Who was St Silas in the Bible?

A Brief Account

Written by Richard Bakewell

St Silas Church. 2014
Photo: Our Broomhall

Silas is traditionally assumed to be the `Silvanus` as mentioned in four of the epistles, but there is some disagreement over the proper form of his name. He is consistently called `Silas` in the Acts, but the Latin Silvanus meaning `of the forest` is always used by Paul. In the first epistle of Peter it may be that `Silvanus` is the Romanized version of the original `Silas,` or that `Silas` is the Greek nickname for `Silvanus.`

Paul, Silas, and Timothy are listed as co-authors of the two letters to the Thessalonians, and the second epistle of the Corinthians mentions Silas as having preached with Paul and Timothy to the church in Corinth (2 Cor 1:19), and Peter’s first epistle regards Silas as a faithful brother (1 Pet 5:12).

Silas first appears in the Bible in Acts 15:22 when he and Judas are selected by the church elders to return with Paul and Barnabas to Antioch following the Jerusalem Council. Silas and Judas are mentioned as being leaders among the brothers, prophets, and encouraging speakers. Silas was selected by Paul to accompany him on his second mission, after Paul and Barnabas split over an argument involving Mark’s participation. It was during the second mission that Silas and Paul were imprisoned briefly in Philippi where an earthquake broke their chains and opened the prison door, see Acts 16: 25-37.

According to Acts 17 and 18, Silas and Timothy travel with Paul from Philippi to Thessalonica where they are treated with hostility in the synagogue by some traditional Jews. The harassers follow the trio to Berea where they threaten Paul’s safety and cause Paul to separate from Silas and Timothy. The two catch up with Paul later in Corinth.

Today Silas is celebrated in some protestant churches together with the apostles Timothy and Titus on January 26th, and separately in Roman Catholic churches on July 13th.

This page was added by Jennie Beard on 08/04/2015.

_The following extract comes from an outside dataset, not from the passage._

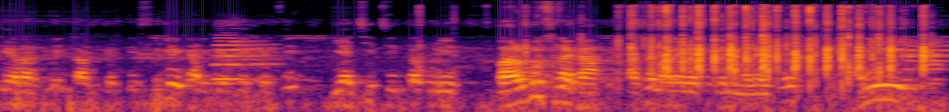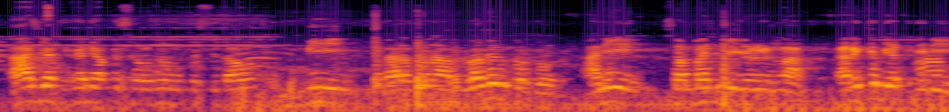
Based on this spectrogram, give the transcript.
शहरातले कार्यकर्ते सगळे कार्यकर्ते करते याची चिंता कोणी बाळगूच नका असं मला या ठिकाणी म्हणायचं आणि आज या ठिकाणी आपण सर्वजण उपस्थित आहोत. मी महाराजांना अभिवादन करतो आणि संभाजी ब्रिगेडला कार्यक्रम या ठिकाणी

No Comments

Start the ball rolling by posting a comment on this page!

Add a comment about this page

Your email address will not be published. Required fields are marked *